At this stage you have either B or C to question. One of them is a habitual truth-teller, and the other is a habitual liar. You have two paths in front of you one of which you have to choose.
You have already analysed that you would form the question somewhat like, "Does the path on the right lead to the village?". You know if this question by chance goes to the truth-teller and indeed if the path on the right is the path to the village, you would get answer "yes". But instead if the answerer is the liar he would answer "no". It means - with this question you may get an answer "yes" or "no". You won't be able to decide in that case then.
Being aware of this possibility what would you conclude? The first conclusion is, whatever be the question, both the liar and the truth-teller must give the same answer to it. Otherwise you won't be able to decide.
With the knowledge available till now, we can also conclude that the question should be something like, "Does the path on the right lead to the village?". Otherwise you won't know which one is the right path.
Finally everything boils down to the problem: how to make both of the natives to answer the same when the question is like,"Does the path on the right lead to the village?". With the truth-teller you don't have a problem. What about the liar?
An important rule in logic domain is,
Lying twice reverses the first lie to the original truth.
You may use this rule or further analyse to decide that the question can't be a simple one-part question. It follows immediately that the target question must be like "Does the path on the right lead to the village?" and assuming that the path on the right is indeed the correct path, the liar will say "no". If you put this answer as another question to liar he would have no other option than to reverse it to "yes".

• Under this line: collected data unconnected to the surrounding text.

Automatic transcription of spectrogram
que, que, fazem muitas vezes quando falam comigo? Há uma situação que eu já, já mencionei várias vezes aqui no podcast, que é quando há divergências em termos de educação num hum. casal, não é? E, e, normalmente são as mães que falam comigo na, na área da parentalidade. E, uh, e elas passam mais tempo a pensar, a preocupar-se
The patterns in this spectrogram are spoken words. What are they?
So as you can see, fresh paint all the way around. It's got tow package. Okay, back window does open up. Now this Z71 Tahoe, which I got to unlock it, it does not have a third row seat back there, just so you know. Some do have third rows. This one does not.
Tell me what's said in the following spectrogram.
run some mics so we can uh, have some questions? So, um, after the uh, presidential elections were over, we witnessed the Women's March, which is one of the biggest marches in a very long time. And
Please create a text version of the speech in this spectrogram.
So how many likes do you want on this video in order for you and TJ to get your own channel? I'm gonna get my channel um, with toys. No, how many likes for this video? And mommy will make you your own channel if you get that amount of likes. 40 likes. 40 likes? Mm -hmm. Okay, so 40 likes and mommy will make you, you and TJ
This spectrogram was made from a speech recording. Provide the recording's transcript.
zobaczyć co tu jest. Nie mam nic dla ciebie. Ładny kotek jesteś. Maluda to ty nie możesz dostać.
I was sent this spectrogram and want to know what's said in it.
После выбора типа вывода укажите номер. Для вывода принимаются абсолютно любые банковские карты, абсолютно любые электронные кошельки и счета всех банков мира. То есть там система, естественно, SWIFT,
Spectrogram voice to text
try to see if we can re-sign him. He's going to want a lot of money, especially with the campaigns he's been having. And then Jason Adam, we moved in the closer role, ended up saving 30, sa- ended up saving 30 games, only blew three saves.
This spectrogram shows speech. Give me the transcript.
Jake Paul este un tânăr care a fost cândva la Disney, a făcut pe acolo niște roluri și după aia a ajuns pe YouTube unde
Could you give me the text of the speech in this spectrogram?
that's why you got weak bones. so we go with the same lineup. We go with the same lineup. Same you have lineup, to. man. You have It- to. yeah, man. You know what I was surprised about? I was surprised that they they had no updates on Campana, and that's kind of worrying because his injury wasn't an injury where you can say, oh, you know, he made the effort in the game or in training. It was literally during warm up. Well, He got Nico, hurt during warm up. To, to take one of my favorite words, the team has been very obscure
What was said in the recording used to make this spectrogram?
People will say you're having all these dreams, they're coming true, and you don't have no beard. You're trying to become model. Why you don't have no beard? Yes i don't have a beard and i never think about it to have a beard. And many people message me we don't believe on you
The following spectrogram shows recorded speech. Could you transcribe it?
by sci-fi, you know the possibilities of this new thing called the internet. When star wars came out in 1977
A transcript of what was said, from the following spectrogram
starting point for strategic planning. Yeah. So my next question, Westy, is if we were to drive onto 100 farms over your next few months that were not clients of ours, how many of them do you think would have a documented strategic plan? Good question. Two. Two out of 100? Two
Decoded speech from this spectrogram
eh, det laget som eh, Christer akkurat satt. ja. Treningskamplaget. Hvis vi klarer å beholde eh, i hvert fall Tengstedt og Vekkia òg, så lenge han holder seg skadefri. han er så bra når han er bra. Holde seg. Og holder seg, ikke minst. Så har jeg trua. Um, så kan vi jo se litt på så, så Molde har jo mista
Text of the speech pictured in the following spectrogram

Indeed if path on the right is the correct path and if you ask the liar whether it is the correct path, he would say "no". But combining, if you ask him,
"If I ask you whether the path on the right is the correct path what would you answer?"
he would have to reverse the answer of the first part when answering the second part and make it a "yes". The truth-teller would also tell you the truth with a "yes". In both cases you would take the path on the right. In case the answer is "no" you would follow the path on the left.
Effectively at the second stage, you have forced the liar to tell the truth.
Problem solving resources you have used
First you have used the end state analysis approach and analyzed the second stage.
In second stage analysis you have used your deductive reasoning to form main objective of first stage question as - elimination of the random answerer.
By this analysis, you had also been able to split the problem into two parts using - problem breakdown principle. Being a problem solver you knew,
Complex real life problems can often be broken down into a series of simpler and smaller problems.
Taking up the first stage analysis, using deductive reasoning, you identified the question content to be - nature of the other two natives and further decided that the single operation giving maximum information about the two natives must be - comparison. This again was concluded by deductive reasoning and if you knew, the maximum information about a pair in a single operation rule.
To get more idea about comparison of nature of answering patterns, you resorted to Testing and Key information discovery by using enumeration technique and table tool. Indeed you discovered the key phrase "more likely" to be included in the first question. You got ready with the next action by forming the test question as a promising conjecture. This is promising conjecture formation.
Having sufficient control over the problem internals, you now straightway resort to enumeration of scenarios in scenario analysis.
You had used deductive reasoning at each step of scenario analysis to accurately depict the results in each scenario.
Looking at the scenario results you find that indeed your conjecture was right. This is verification of conjecture.
With first stage over, you had isolated the liar and the truth-teller for your last question.
At the last stage, using deductive reasoning or the rule of double inversion restores original stage, you formulate the final question.
All through you have not thought and took action like a logician, but you analyzed and acted like a problem solver.